Decay occurs when plague, the sticky substance that forms on teeth, combines with the sugars and / or starches of the foods that we eat. This combination produces acids that attack tooth enamel. The best way to prevent tooth decay is by brushing twice a day and flossing daily. Eating healthy foods and avoiding snacks and drinks that are high in sugar are also ways to prevent decay.
7. What is Plaque?
Plaque is a soft, sticky, and colorless deposit that is continually forming on our teeth and gums. Often undetected, plaque attacks the teeth and gums with the acid it produces from bacteria in your mouth. The bacteria uses the sugars from foods and beverages along with saliva, to thrive and multiply. This acid attack breaks down the tooth's enamel, causing tooth sensitivity and ending with varying degrees of tooth decay. Plaque is also responsible for gum disease and contributes to bad breath.
Plaque is controlled by brushing and flossing daily at home and during regular cleaning from your dentist or dental hygienist. Reduce plaque by limiting sugar and carbohydrates in your diet.
Plaque accumulates in hard to reach areas of the mouth. If it is not removed daily, it begins to harden into a calcified substance called calculus, also known as tartar.
8. How Often Should I See the Dentist for a Check Up and Cleaning?
Most children and adults should see their dentist for a regular cleaning and check up every six months.
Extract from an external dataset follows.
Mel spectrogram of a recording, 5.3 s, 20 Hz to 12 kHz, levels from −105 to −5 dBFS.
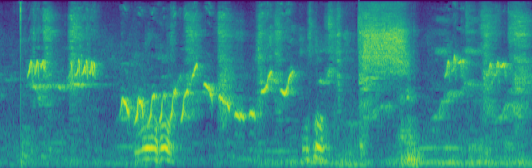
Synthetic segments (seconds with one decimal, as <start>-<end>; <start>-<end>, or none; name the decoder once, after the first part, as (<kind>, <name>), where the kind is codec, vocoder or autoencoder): none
People at a greater risk for oral diseases should have dental check ups more than twice a year. Tobacco and alcohol use, diabetes, pregnancy, periodontal and gum disease, poor oral hygiene and certain medical conditions are some of the many factors that your dentist takes into consideration when deciding how often you need your dental cleaning and check up.
Going to your regular check ups will help to keep your gums and teeth healthy as well as detect any early problems such as gum disease, oral cancer and cavities. The best way to maintain good oral health is to visit your dentist on a regular basis.
9. What causes tooth loss?
Tooth decay and periodontal disease are the most common causes of tooth loss. Tooth decay takes place when most of the tooth's mineral makeup has been dissolved away and a hole (cavity) has formed. While tooth decay primarily affects children, periodontal disease, or gum disease, affects mostly adults. Periodontal disease is an infection of the gums caused by the buildup of plaque, and its earliest stage is known as gingivitis.
10. What causes oral cancer?
Tobacco (cigarettes, pipes, cigars, chewing tobacco, and snuff) is the most common cause of oral cancer. Combining tobacco use with heavy drinking can also foster the development of oral cancer. Bad hygiene, prolonged irritation of the oral cavity, and extended exposure to strong sunlight on the lips are among other causes of the disease. Many dentists believe vitamins A and E can help prevent the acquisition of oral cancer.